> **Your objective**
Beginning at the line with "I'd like you", please repeat each line exactly through the end of the records below, including that first line and the last, but no pictures.

> **Stored items from a collection**

++++++

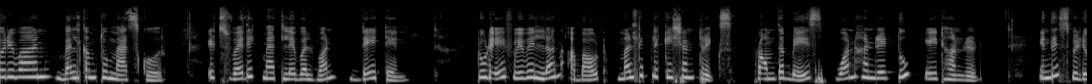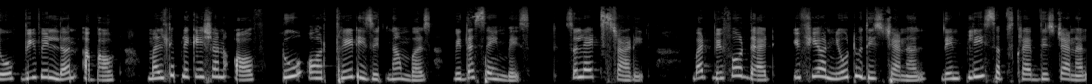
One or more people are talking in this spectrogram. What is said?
everyone, welcome to MathsCore. It's Vedic Math Level 1, Day 10. Today we will learn about multiplication tricks from the base 100 to 800. In this video, we will learn about multiplication of 2 or 3 digit numbers with the same base. So let's start it. But before that, if you are new to this channel, then please subscribe this channel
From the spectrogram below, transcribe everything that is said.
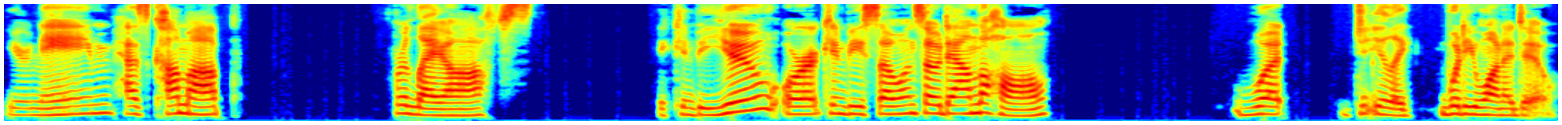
your name has come up for layoffs. It can be you or it can be so and so down the hall. What do you like, what do you want to do?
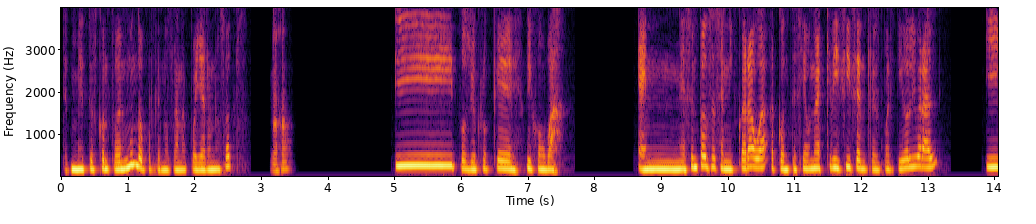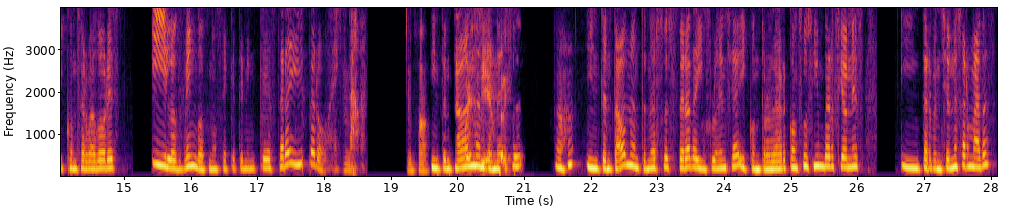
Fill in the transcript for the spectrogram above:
te metes con todo el mundo porque nos van a apoyar a nosotros. Ajá. Y pues yo creo que dijo, va. En ese entonces en Nicaragua acontecía una crisis entre el Partido Liberal y conservadores y los gringos, no sé qué tenían que estar ahí, pero ahí Mm. estaban. Ajá. Intentaban Pues mantener siempre. Ajá, intentaban mantener su esfera de influencia y controlar con sus inversiones e intervenciones armadas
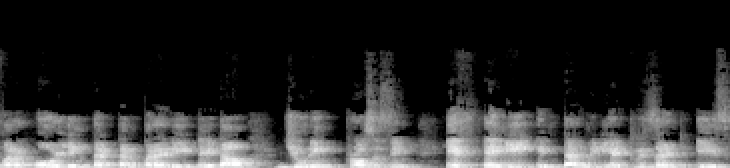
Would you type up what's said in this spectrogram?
for holding the temporary data during processing. If any intermediate result is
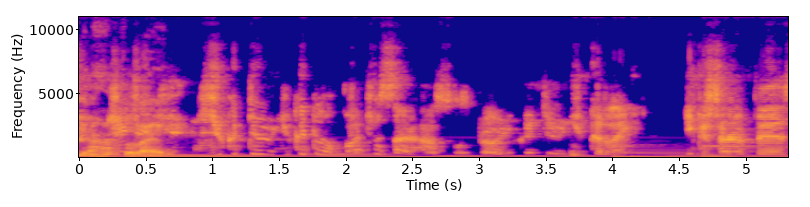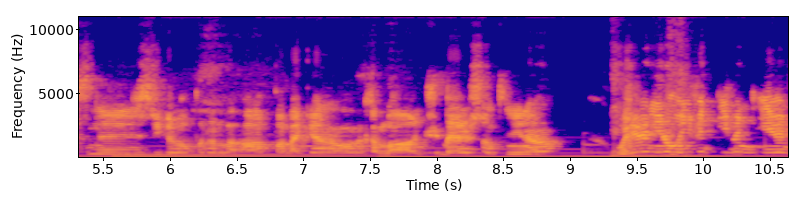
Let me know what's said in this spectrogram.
you don't have to like. you, you could do you could do a bunch of side hustles, bro. You could do you could like you could start a business. You could open a, up like I don't know, like a laundromat or something, you know. Even you know even even even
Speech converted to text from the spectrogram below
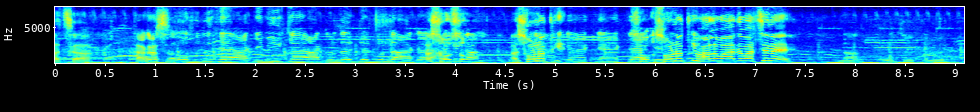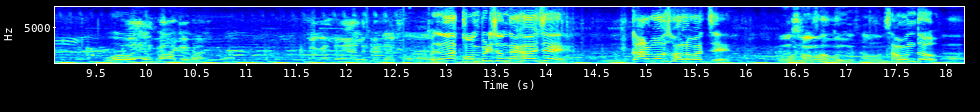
আচ্ছা। কাকা সোনত কি সোনত কি ভালো বাজাতে পারছে না? দাদা কম্পিটিশন দেখা হয়েছে? কার বক্স ভালো বাজছে? সামন্ত। সামন্ত। সামন্ত? হ্যাঁ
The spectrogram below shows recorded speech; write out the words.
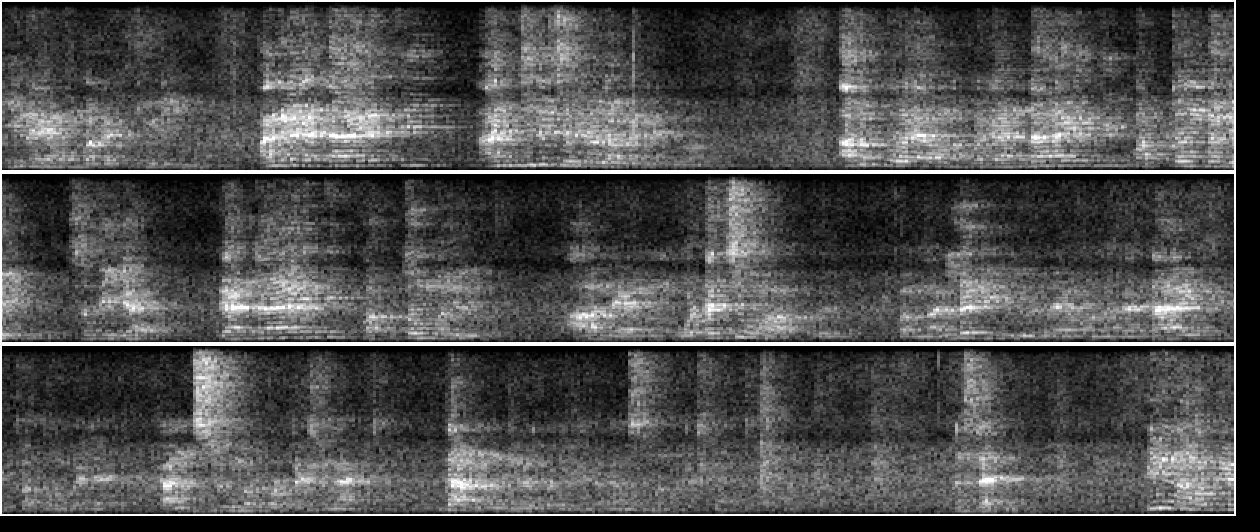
ഈ നിയമം വളരെ ചുരുങ്ങി അങ്ങനെ രണ്ടായിരത്തി അഞ്ചിൽ ചെറിയൊരു അമെന്റ്മെന്റ് വന്നു. അതും പോരാ വന്നപ്പോൾ രണ്ടായിരത്തി പത്തൊമ്പതിൽ ശ്രദ്ധിക്കുക രണ്ടായിരത്തി പത്തൊമ്പതിൽ ആ നിയമം ഉടച്ചു വാർത്ത് ഇപ്പൊ നല്ല രീതിയിൽ ഒരു നിയമമാണ് രണ്ടായിരത്തി പത്തൊമ്പതിലെ കൺസ്യൂമർ പ്രൊട്ടക്ഷൻ ആക്ട് ഇതാണ് നിങ്ങൾ പഠിക്കേണ്ട കൺസ്യൂമർ പ്രൊട്ടക്ഷൻ ആക്ട് മനസ്സിലായോ? ഇനി നമുക്ക്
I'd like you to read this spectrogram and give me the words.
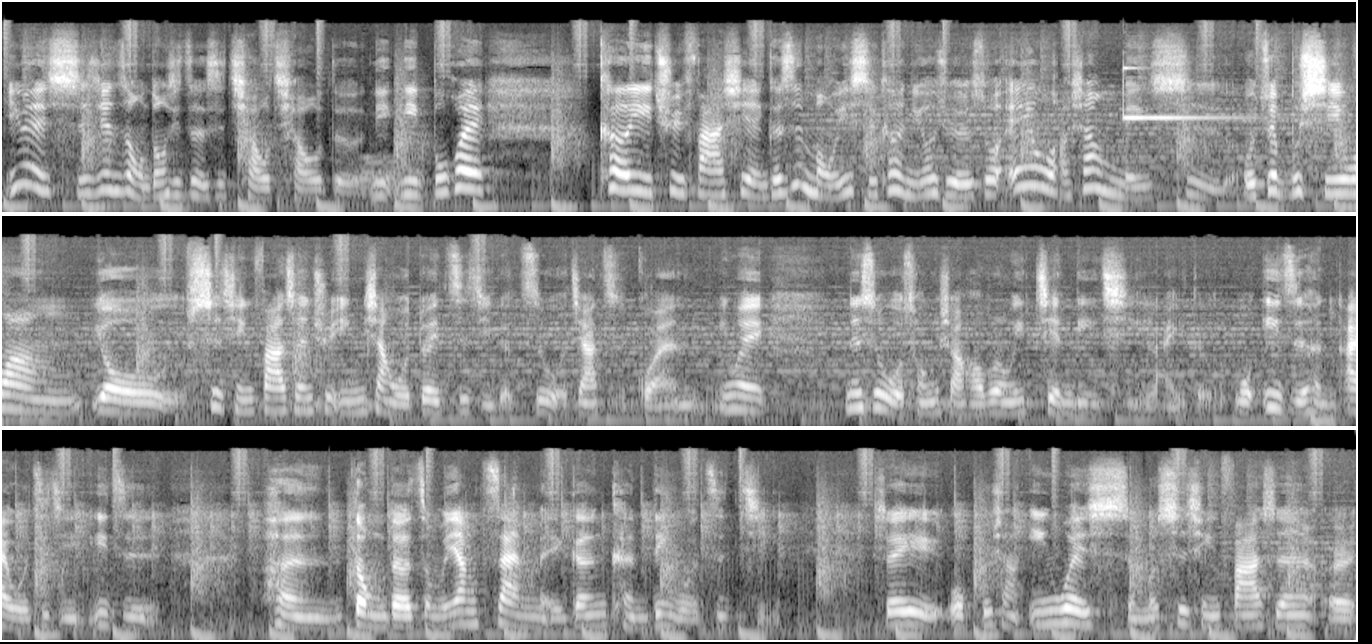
因为时间这种东西真的是悄悄的，你你不会刻意去发现，可是某一时刻你又觉得说，哎、我好像没事。我最不希望有事情发生去影响我对自己的自我价值观，因为那是我从小好不容易建立起来的。我一直很爱我自己，一直很懂得怎么样赞美跟肯定我自己。所以我不想因为什么事情发生而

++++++

> **Response below**
I'd like you to read this spectrogram and give me the words.
因为时间这种东西真的是悄悄的，你你不会刻意去发现，可是某一时刻你又觉得说，哎、我好像没事。我最不希望有事情发生去影响我对自己的自我价值观，因为那是我从小好不容易建立起来的。我一直很爱我自己，一直很懂得怎么样赞美跟肯定我自己。所以我不想因为什么事情发生而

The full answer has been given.